It's here, in a long, wood-paneled room, that David Mikkelson works to keep the Internet safe from urban legends, falsehoods and lies with his myth-busting website, Snopes.com.
On this particular day, the day after President Trump's big speech to Congress, Mikkelson and his staff are checking out a claim from social media that some prominent Democrats refused to stand and applaud when Trump honored a Navy SEAL's widow during his address.
"It's not true," Mikkelson chuckles to himself, while doing research on the computer at his desk. And he's right. Snopes determined, by examining video coverage of the speech, that the pictures used in social media posts -- of Democrats sitting and not clapping -- were from an earlier part of Trump's speech and not from when the president honored the widow. Mikkelson rated the claim "false."

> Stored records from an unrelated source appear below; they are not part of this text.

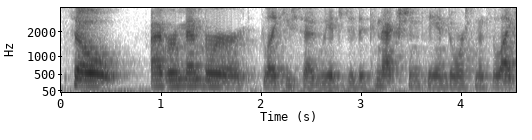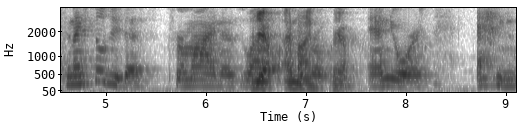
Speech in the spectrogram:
So I remember, like you said, we had to do the connections, the endorsements, the likes, and I still do this for mine as well Yeah, and as mine, yeah. and yours. And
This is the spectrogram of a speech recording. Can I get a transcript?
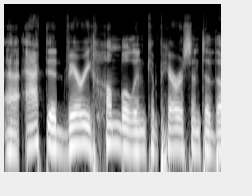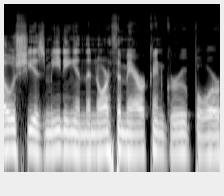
uh, acted very humble in comparison to those she is meeting in the North American group or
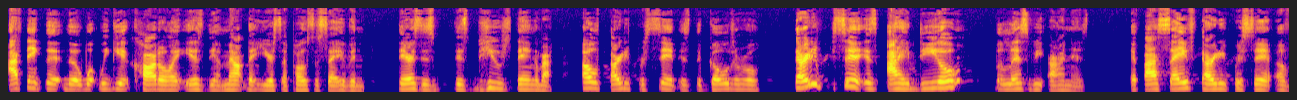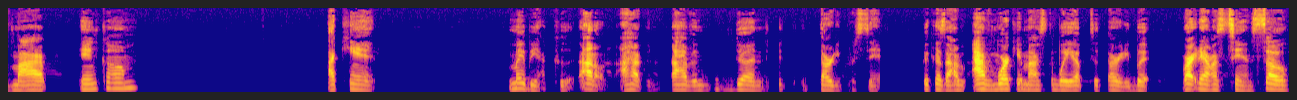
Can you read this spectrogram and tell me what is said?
I think that the what we get caught on is the amount that you're supposed to save. And there's this this huge thing about, oh, 30% is the golden rule. 30% is ideal, but let's be honest. If I save 30% of my income, I can't. Maybe I could. I don't. I haven't. I haven't done thirty percent because I'm I'm working my way up to thirty. But right now it's ten. So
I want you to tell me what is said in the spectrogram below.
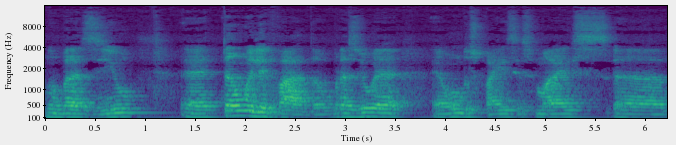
no Brasil é, tão elevada? O Brasil é, é um dos países mais uh,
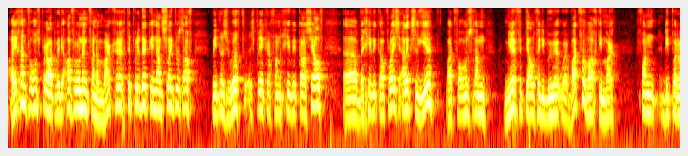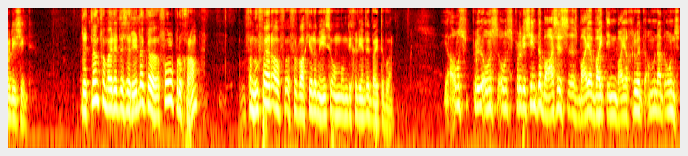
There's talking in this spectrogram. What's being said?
Hy gaan vir ons praat oor die afronding van 'n markgerigte produk en dan sluit ons af met ons hoofspreker van GWK self, uh by GWK vleis Alex Lee wat vir ons gaan meer vertel vir die boere oor wat verwag die mark van die produsent. Dit klink vir my dit is 'n redelike vol program van hoe ver af verwag julle mense om om die geleentheid by te woon? Ja, ons ons ons produsente basis is baie wyd en baie groot omdat ons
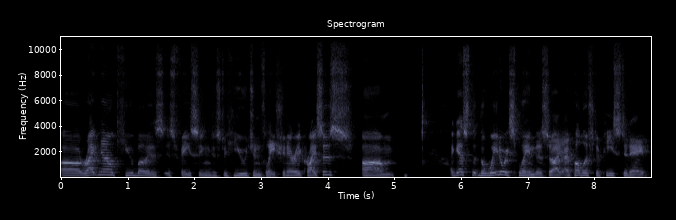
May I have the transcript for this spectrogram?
uh, right now Cuba is is facing just a huge inflationary crisis. Um, I guess the, the, way to explain this. So I, I published a piece today.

It's what Mikkelson, the co-owner and co-founder of Snopes, has been doing for more than two decades.
Name a meme or myth that sounds shady, and he and his team have probably busted it.
    That time Donald Trump said Republicans are "the dumbest group of voters?" There's no proof he ever said it.
    Fear